The Shulhan Aruch in Siman 675 establishes an important Halachic principle: “Hadlakah Osah Misva”-The act of lighting the Menorah fulfils the Misva, as opposed to “Hanaha Osah Misva”-the placement of the Menorah is the Misva. That is, it makes no difference if the Menorah was set up by a minor or others who are exempt from the Misva; one would not have to set it up again. This is also true regarding the Shabbat and Yom Tob candles.
There is a discussion amongst the Poskim whether may light the Menorah in one place and then move it to another place. All agree that it is preferable to leave it in the place it was lit. Shulhan Aruch (675:1) clearly writes that the Menorah should not be moved after it was lit, because people will assume that he lit it for his own benefit like a lantern. The Shulhan Aruch also rules that one may not light the Menorah and hold it in his hands for the full half hour. This also appears that he is using it for his own benefit.
Based on this, the Ben Ish Hai (Rav Yosef Haim of Baghdad, 1833-1909) ruled that a sick person who is bedbound upstairs should not light the Menorah in his bedroom and then have it brought downstairs to his window. Rather he should appoint an agent to light for him downstairs.

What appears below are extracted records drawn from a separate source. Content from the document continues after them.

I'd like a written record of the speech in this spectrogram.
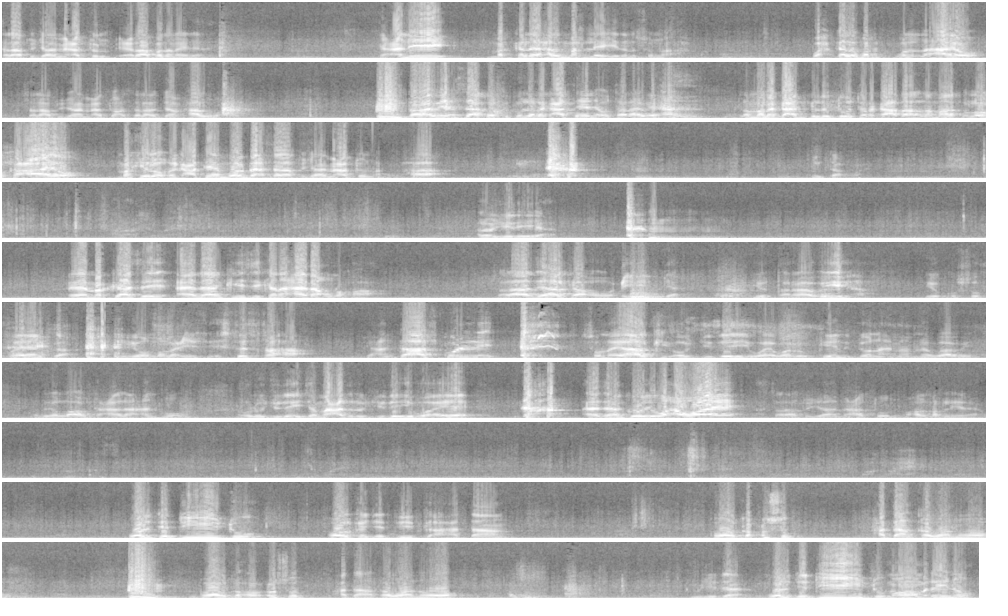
صلاة جامعة إعراب بدنا إليه يعني مركلة هل مرلة إذن السنة وحكلة مرلة والهايو صلاة جامعة صلاة جامعة هل وحكلة تراويح ساكر في كل ركعتين أو تراويح لما ركع كل دوت ركع ذا لما لو كعايو مكي ركعتين والبع صلاة جامعة ها انت loo jeedaya eh, markaasay aadaankiisii eh, kana aadaan eh, unokahaa salaadiyaalka oo ciidda iyo taraawiiha iyo kusufeynka iyo magaciisa istisqaha yani taas kulli sunayaalkii oo jiday waay waa loo keeni doonaa imaam nawaawi radia allahu tacaala canhu oo aadaankoodi waxa waaye salaatu jaamicatun hal mar layihaah waljadiidu hoolka jadiidka ah haddaan hoolka cusub haddaan qabano hoolka oo مجدا والجديد ما مدينه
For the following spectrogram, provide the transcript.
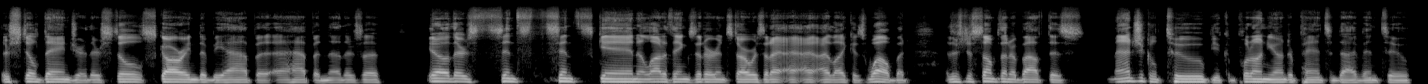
there's still danger. There's still scarring to be happen. Uh, happen. Uh, there's a you know, there's synth synth skin, a lot of things that are in Star Wars that I, I I like as well. But there's just something about this magical tube you can put on your underpants and dive into,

Hacham Ovadia writes that today the circumstances have changed. It is not such a severe concern that people will think he is using the Menorah for his own benefit, since we use a special Menorah designated for the Misva. Therefore, even if he moved around with it, nobody would assume that he is using it as a lantern. In the olden days, people used regular candles both for the Misva and for illumination, so it was easy to get confused. Therefore, if one moved his Menorah, his Misva is not invalidated. This is also the opinion of the Mishna Berura in Siman 675. In the case of the sick person, Hacham Ovadia would allow him to light in his bedroom and then have it brought downstairs, but he still prefers the option of appointing an agent.
It is also preferable not to move the Shabbat and Yom Tob candles after they have been lit. (Although not preferable, one may move Shabbat candles as long as hee didn’t accept Shabbat yet.) Although the Taz (Rabbi David Segal, Poland, 1586-1667) holds that Shabbat and Yom Tob are different, The Hida (Rav Haim Yosef David Azulai, 1724-1806) defends the position of those who equate the two Misvot. The way to remember this Halacha is that the Beracha for all these Misvot is “L’Hadlik”-to light-meaning that the lighting is the Misva.
It is preferable not to move the Chanukah candles after they have been lit, but doing do would not invalidate the Misva..